Appletonpictures’ NPH insulin bottle posted on light post (photo by Daniel Albanese)
A couple weeks ago I was reluctantly double-parked on 7th Avenue near 28th street waiting to meet my son’s MegaBus which was an hour & a half late.
Having so much extra time to sit and look out the windows, I noticed a large bottle of NPH on a mailbox near the car.
I used to take that kind of insulin myself, so naturally I was curious about it. Seemed unlikely that Eli Lilly and Company would have started a pharmaceutical guerrilla marketing campaign. Had to be the work of a diabetic artist.
Some online research showed that these silhouetted photos of insulin vials were credited to appletonpictures.
“I am a photographer/artist and wish to bring a better understanding of what diabetics go through day to day and how that affects everything else they do in life. Good diabetics make it look easy, people without diabetes—wonder “what’s the big deal.” We all know how heavy it can be and how diabetes is right around the corner for many people to come.”
Why would a diabetic artist, taking insulin feel the need to take it to the streets?
I can think of plenty of reasons, most all of which are economic. Having diabetes without medical insurance is strong motivation to cut corners and repeatedly reuse syringes that were originally meant to be disposable after one use.
Me, I’ve been lucky, in a way, to have managed to cover the cost of uninterrupted health insurance for 36 years. God forbid if I had ever let my coverage lapse, because then my diabetes would have become a “preexisting condition” and I would have been on my own to cover any and all diabetes-related costs.
I was also lucky to find myself in a position to become one of the early adopters of emerging diabetic technologies—insulin pumps, glucose sensors, recombinant DNA insulin. (Note: appletonpictures’ Humalog insulin bottle on right.)
Still, I’ve seen our health insurance premiums rise every year, to the point where it became the single biggest expense in my family’s budget—nearly twice the amount of our mortgage payments.
Meanwhile, the amount of coverage that our insurance actually provides has been strategically diminished, as more and more of the costs have been deftly shifted over to their customers.
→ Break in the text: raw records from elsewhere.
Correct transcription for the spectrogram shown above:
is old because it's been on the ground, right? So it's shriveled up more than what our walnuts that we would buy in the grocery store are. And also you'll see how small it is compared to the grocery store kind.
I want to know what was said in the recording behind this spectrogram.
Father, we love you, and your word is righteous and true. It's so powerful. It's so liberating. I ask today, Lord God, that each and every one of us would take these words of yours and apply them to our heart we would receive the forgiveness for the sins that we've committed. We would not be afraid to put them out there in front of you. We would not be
Where coverage for “durable medical equipment” used to require a flat copay, for example, they’ve quietly switched over to a % copay. Better for insurance companies—more of a burden for diabetics on insulin pumps.
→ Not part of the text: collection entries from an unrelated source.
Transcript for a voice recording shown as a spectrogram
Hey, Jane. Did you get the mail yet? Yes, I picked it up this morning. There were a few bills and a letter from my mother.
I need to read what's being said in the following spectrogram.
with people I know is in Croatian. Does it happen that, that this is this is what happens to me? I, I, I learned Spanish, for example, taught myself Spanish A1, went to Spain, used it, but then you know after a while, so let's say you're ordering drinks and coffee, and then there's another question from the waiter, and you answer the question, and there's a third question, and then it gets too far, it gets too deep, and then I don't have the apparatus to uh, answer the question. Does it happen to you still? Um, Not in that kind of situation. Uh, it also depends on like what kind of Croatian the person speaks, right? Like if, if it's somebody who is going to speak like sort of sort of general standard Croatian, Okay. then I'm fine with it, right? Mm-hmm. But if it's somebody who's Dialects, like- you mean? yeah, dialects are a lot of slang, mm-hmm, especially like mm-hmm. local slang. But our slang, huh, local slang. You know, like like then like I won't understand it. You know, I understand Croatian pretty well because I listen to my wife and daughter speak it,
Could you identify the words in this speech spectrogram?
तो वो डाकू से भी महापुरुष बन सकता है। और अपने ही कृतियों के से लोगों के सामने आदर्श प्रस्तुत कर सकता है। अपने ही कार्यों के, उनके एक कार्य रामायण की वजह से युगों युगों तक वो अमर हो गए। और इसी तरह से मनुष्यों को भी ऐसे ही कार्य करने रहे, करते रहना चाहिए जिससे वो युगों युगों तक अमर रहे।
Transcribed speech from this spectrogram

appletonpictures, “they’ll sell’em by the dozens when we all have diabetes” (photo from theklr’s Instagram page)
One bright spot: the Affordable Healthcare Act (aka: Obamacare). The premiums for our new policy (that we just signed up for on the New York health insurance exchange) will be a third of what we’ve been paying out in this last year. Suddenly our healthcare costs will no longer exceed our housing costs.
(Another diabetic street artist, after the fold…)
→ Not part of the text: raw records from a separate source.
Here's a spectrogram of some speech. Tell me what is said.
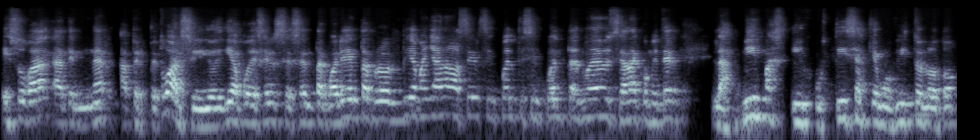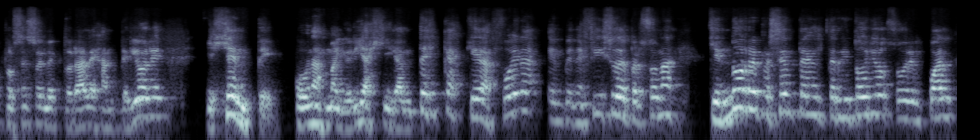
eso va a terminar a perpetuarse. Y hoy día puede ser 60-40, pero el día de mañana va a ser 50-59 y se van a cometer las mismas injusticias que hemos visto en los dos procesos electorales anteriores. Y gente con unas mayorías gigantescas queda fuera en beneficio de personas que no representan el territorio sobre el cual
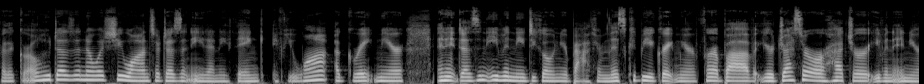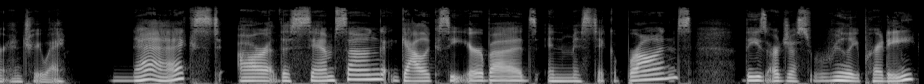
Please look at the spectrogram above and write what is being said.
for the girl who doesn't know what she wants or doesn't need anything, if you want a great mirror, and it doesn't even need to go in your bathroom, this could be a great mirror for above your dresser or hutch or even in your entryway. Next are the Samsung Galaxy earbuds in Mystic Bronze. These are just really pretty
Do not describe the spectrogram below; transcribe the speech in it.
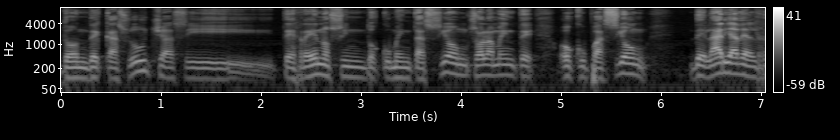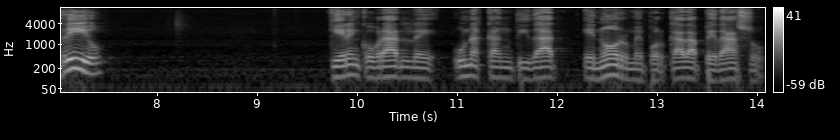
donde casuchas y terrenos sin documentación, solamente ocupación del área del río, quieren cobrarle una cantidad enorme por cada pedazo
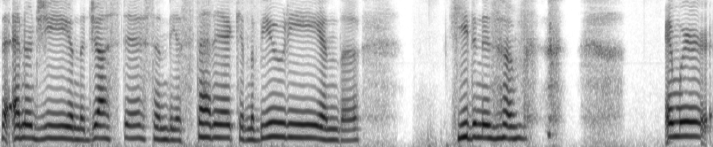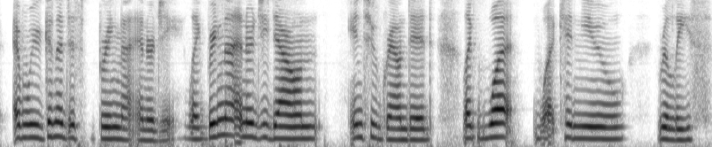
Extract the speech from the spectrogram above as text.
the energy and the justice and the aesthetic and the beauty and the hedonism. and we're and we're going to just bring that energy. Like bring that energy down into grounded. Like what what can you release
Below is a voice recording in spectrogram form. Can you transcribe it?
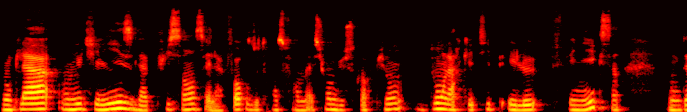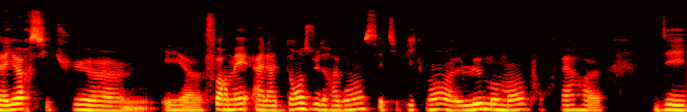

The medical system has been co-opted by money, Bradley states both in conversation and in his art; that’s why he can’t get the care he needs. “I can’t rely on the system,” he says. “The system failed me a long time ago. I think it’s failed everyone because it’s based on money.”
…Working as the Kwiatkowski Press, Bradley posts his prints with a staple gun or wheat paste around Denver — on phone poles, utility boxes and walls. But his favorite locations are wherever his art will be in full view of a hospital, pharmacy or other institution involved with health care.
…Bradley works at a Capitol Hill high-rise as a janitor. He doesn’t have health insurance. He gets almost all of his supplies from medical studies.
Illboard: A diabetic artist takes to the streets, Denver Westword News
(See also: Jeannie McKendry’s Bottles with Syringes)